Below is the grave plaque of one SS-Hauptsturmführer Michael Wittmann the German tank ace who was killed near Gaumesnil, Normandie.

Michael Wittmann grave in La Cambe cemetery

I was surprised that his plaque was surrounded by coins, some fresh flowers, some not so fresh as well as pictures of him in his wartime uniform. I am well aware of the exploits of this man, his achievements as a panzer commander and his subsequent demise in 1944. Although there is no record of Wittmann being involved with any crimes, he was still a member of the Waffen-Schutzstaffel who themselves carried out war crimes throughout the war and was born out of one of the worst authoritarian regimes mankind has ever known. I think one must forgive that some individuals still have the misguided belief of having a ‘cult’ status is ‘OK’ regardless of the crimes committed by the same organisation that this man belonged to throughout the conflict.


One final point, outside the La Cambe cemetery there are various plinths on which there are famous quotes. One stood out to me;

“The question of peace is not a globe question but a personal question for each individual”

Karl Jaspers

All pictures taken with my Leica M4-2, Summicron 35mm f/2 ASPH and taken on Ilford HP5 plus film in August 2020.

Unshipping the wheels

Now I know what it means!

No seriously, ‘unshipping’ means to load, unload a ship or the sailors progressed rapidly with the task of unshipping the packages and caged animals. “Unshipping the wheels” meanings Larboard battery, unship your rear wheels from the cannons to raise the angle of fire.

Think in this case it’s not to get an angle of attack, more like to prevent theft of boat and trailer from the sailing club yard.

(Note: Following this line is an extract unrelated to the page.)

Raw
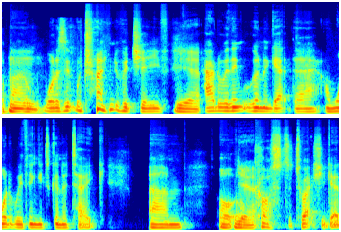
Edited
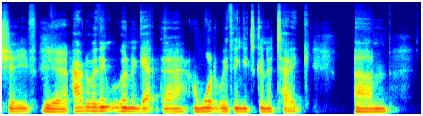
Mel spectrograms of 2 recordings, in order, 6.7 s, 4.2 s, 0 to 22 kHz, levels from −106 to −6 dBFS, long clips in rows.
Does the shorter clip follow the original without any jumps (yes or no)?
yes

Taken last March, on my Leica M4-2, Summicron 35mm f/2 ASPH and taken on Ilford HP5 plus film.

Medieval market

Saint Pierre Sur Dives – August 2020

This structure is the inside view of the 11th century market hall in the town which unfortunately was completely destroyed by fire during the battle for the town in 1944. Although the wonderful building was lovely reproduced after the war the timbers are clearly cut with modern tools unlike the original medieval beams. The building is still used to this day for food, livestock and antiques markets every Monday and first Sunday of the month. Well worth a visit if your in the Normandy area.

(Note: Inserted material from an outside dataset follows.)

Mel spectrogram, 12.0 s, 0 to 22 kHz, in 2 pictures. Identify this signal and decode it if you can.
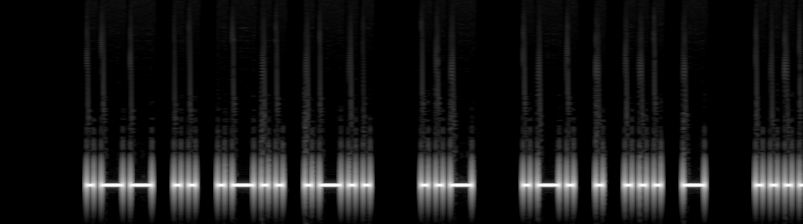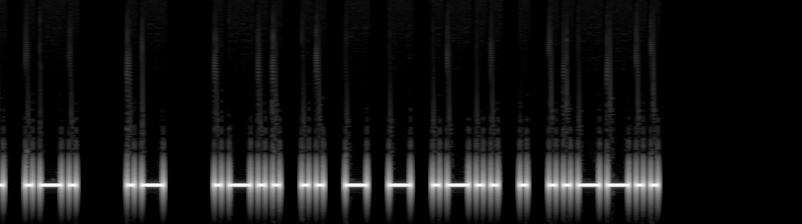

Taken on my Leica M4-2, Summicron 35mm f/2 ASPH and taken on Ilford HP5, rated at 800.

The outside of the 11th-century market hall taken on my phone.

Further reading and images; https://www.normandythenandnow.com/the-wooden-phoenix-of-saint-pierre-sur-dives/

The Alleyway

I have a thing about alleyways and especially when I find one like this one. Plain, simple image but with loads of tones, character, converging angles and great for film photography. I found this narrow passage in Le Sap, Normandie which is a tiny hamlet in the northwestern France.

Leica M4-2, Summicron 35mm f/2 ASPH and taken on Ilford HP5 plus, rated at 800.

Hiding

Vimoutiers, France. August 2020

Taken on a very dull morning this image is a bit grainy but it I think it works. This shy little boy was standing in front of his mother while she was talking on the street outside this cafe. Sitting at a table opposite while drinking a morning tea, waiting for a possible shot, the moment came when peered under his mothers hand for me.

Leica M4-2, Summicron 35mm f/2 ASPH and taken on Ilford HP5 plus, rated at 800.

The four

These four Starlings where sitting calling at the top of the telegraph pole. There was no other sound this morning, no people, cars or buses, only the sea was the only other sound to be heard. Strange times, good for landscapes as there no vapor trails across the sky unyet we cannot go far, good for the environment with pollution levels dropping… maybe this will become the norm one day, to help our planet recover.

The four

Leica M3, Summicron 35mm f/2 ASPH and taken on Ilford HP5 plus film expired 2006 and push one stop.